Report: Since Citizens United, Associations Staying on Campaign Spending Sidelines
An analysis of campaign spending after the 2010 Citizens United Supreme Court decision confirmed that Super PACs are becoming a major force in federal electoral politics. Advocacy spending by trade associations was modest in comparison, it found.
The full impact of the Citizens United Supreme Court ruling, which permanently altered the campaign spending landscape, is still being studied. But one recent analysis has concluded that, in some ways, the landmark decision didn’t change much.
According to The Landscape of Campaign Contributions, a new analysis of federal election financing from the nonpartisan Committee for Economic Development (CED), the 2010 ruling in Citizens United v. Federal Election Commission allowing trade groups and businesses to make unlimited independent expenditures in support of political candidates had little effect on such spending in the 2014 and 2016 campaigns.
“Our analysis indicates that business corporations and trade associations have not responded to the Citizens United ruling by substantially devoting significant resources to the new opportunities for political spending created by the decision,” the report states.
On the other hand, spending by Super PACs—a variant of the traditional political action committee that may raise unlimited amounts of money from donors as long as they don’t coordinate with or contribute directly to candidates—has grown significantly in the past two elections.

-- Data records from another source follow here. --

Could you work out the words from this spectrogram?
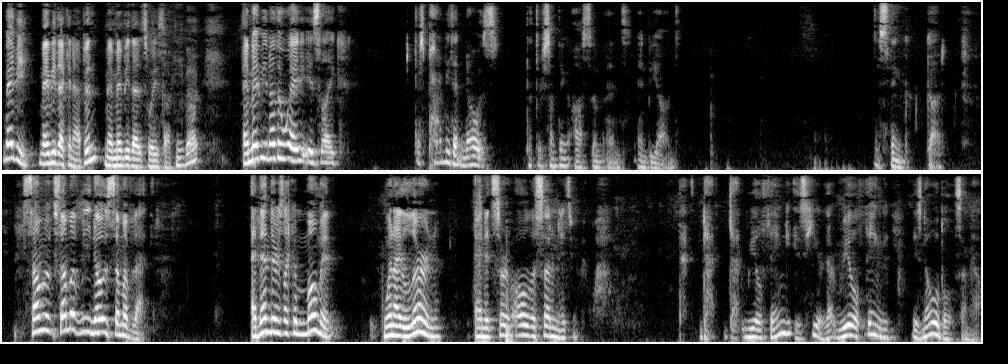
Maybe, maybe that can happen. Maybe that's what he's talking about. And maybe another way is like, there's part of me that knows that there's something awesome and, and beyond. This thing, God. Some of, some of me knows some of that. And then there's like a moment when I learn and it sort of all of a sudden hits me like, wow, that, that, that real thing is here. That real thing is knowable somehow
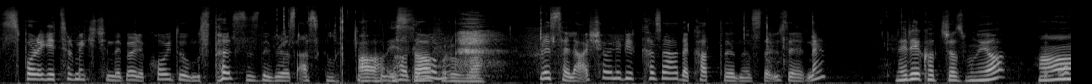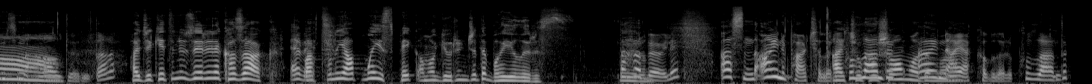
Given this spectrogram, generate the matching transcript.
spora getirmek için de böyle koyduğumuzda siz de biraz askılık gibi Aa, estağfurullah. Mesela şöyle bir kaza da kattığınızda üzerine Nereye katacağız bunu ya? omzuna aldığında Ha ceketin üzerine kazak. Evet. Bak bunu yapmayız pek ama görünce de bayılırız. daha Buyurun. böyle aslında aynı parçaları Ay, çok hoş kullandık, olmadı aynı mı? ayakkabıları kullandık.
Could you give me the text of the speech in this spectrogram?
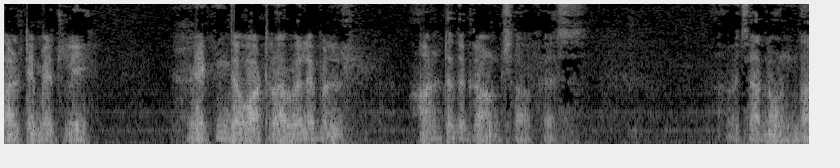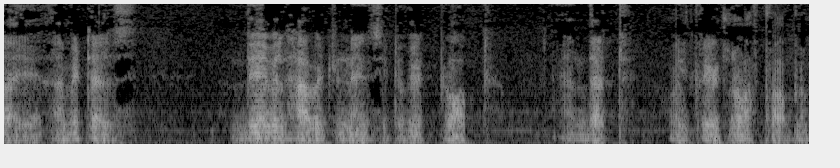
ultimately making the water available onto the ground surface, which are known by emitters, they will have a tendency to get blocked and that will create a lot of problem.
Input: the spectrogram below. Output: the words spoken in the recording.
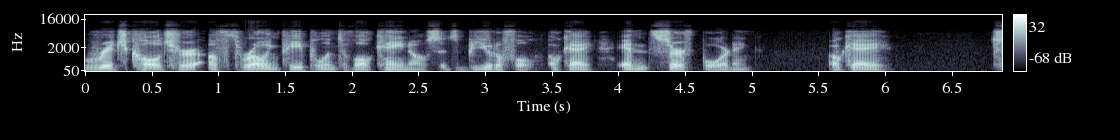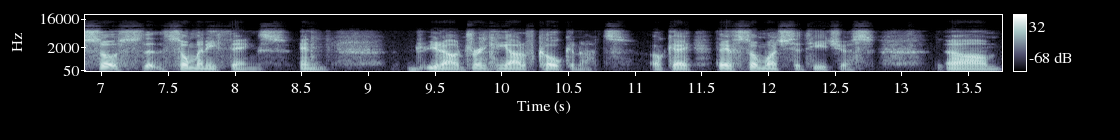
rich culture of throwing people into volcanoes. It's beautiful, okay? And surfboarding, okay? So so many things, and you know, drinking out of coconuts. Okay, they have so much to teach us. Um,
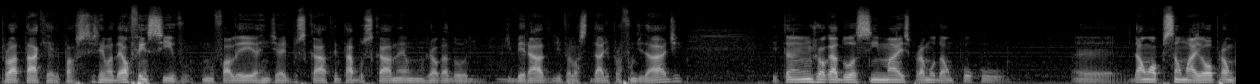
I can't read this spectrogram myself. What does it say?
para o ataque, para o sistema de- ofensivo. Como falei, a gente vai buscar, tentar buscar, né, um jogador de beirada, de velocidade, profundidade, e também um jogador assim mais para mudar um pouco, é, dar uma opção maior para um,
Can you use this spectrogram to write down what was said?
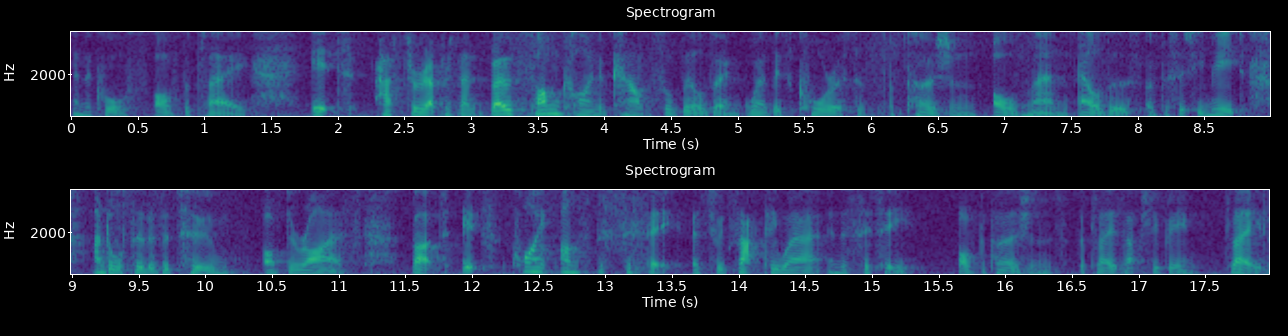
in the course of the play. It has to represent both some kind of council building where this chorus of, of Persian old men, elders of the city meet, and also there's a tomb of Darius. But it's quite unspecific as to exactly where in the city of the Persians the play is actually being played.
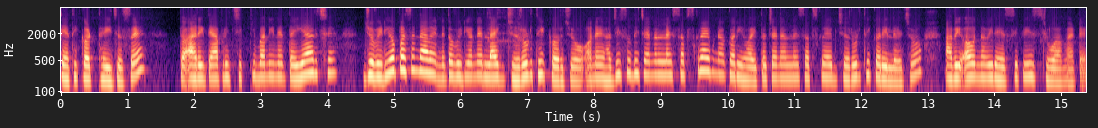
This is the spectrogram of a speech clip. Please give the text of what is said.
ત્યાંથી કટ થઈ જશે. તો આ રીતે આપણી ચીક્કી બનીને તૈયાર છે. જો વીડિયો પસંદ આવે ને તો વિડીયોને લાઇક જરૂરથી કરજો અને હજી સુધી ચેનલને સબસ્ક્રાઈબ ન કરી હોય તો ચેનલને સબસ્ક્રાઈબ જરૂરથી કરી લેજો. આવી અવનવી રેસિપીઝ જોવા માટે.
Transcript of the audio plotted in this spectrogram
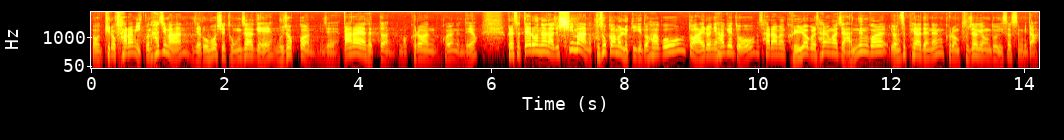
뭐 비록 사람이 있군 하지만 이제 로봇이 동작에 무조건 이제 따라야 됐던 뭐 그런 거였는데요. 그래서 때로는 아주 심한 구속감을 느끼기도 하고 또 아이러니하게도 사람은 근력을 사용하지 않는 걸 연습해야 되는 그런 부작용도 있었습니다.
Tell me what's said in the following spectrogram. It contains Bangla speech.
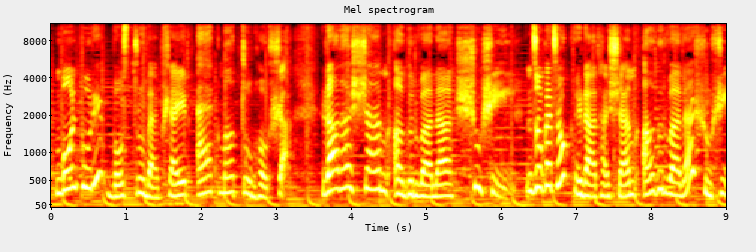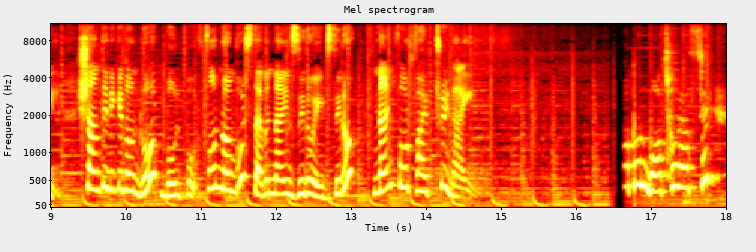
বোলপুরে বস্ত্র ব্যবসায়ের একমাত্র ভরসা। রাধাশ্যাম আগরওয়ালা, সুশীল। যোগাযোগ Radha Shyam Agarwala, Sushil. Santiniketan road, Bolpur. Phone number seven nine zero eight zero nine four five three nine নতুন বছর আসছে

During the 2014 election cycle, Super PACs spent $666.1 million, or 14.6 percent of all federal election financing. In the 2016 campaign, that number jumped to $1.6 billion, representing 21 percent of all campaign financing.
During that same period, trade associations, which can spend money in support of candidates without disclosing their donors, decreased their election spending from $41.3 million to $33.9 million. In the 2016 campaign, association expenditures represented just 0.4 percent of total spending.
And while trade associations gave money to Super PACs, their total contributions—$11 million in 2014 and $12 million in 2016 —were a small percentage of all donations to Super PACs (about 1 to 2 percent).
Businesses in general were not major contributors, either. The analysis found that individual businesses rarely donated to candidates (although donations from the Chamber of Commerce accounted for more than 85 percent of all association contributions to candidates). And individuals largely drove Super PAC spending: Individuals and were responsible for 60 percent of receipts overall.
The report highlights opportunities for businesses and associations to thoughtfully get involved with the political process, noted Nathan Rosenberg, cochair of CED’s Money in Politics Subcommittee.
“When you look at total spending in the 2016 election cycle, it is clear that businesses largely sat on the sidelines,” Rosenberg said in a press release. “Still, business leaders must use their voice and clout to advocate for needed reforms, in particular encouraging citizen participation in the process, along with transparency and disclosure in reporting.”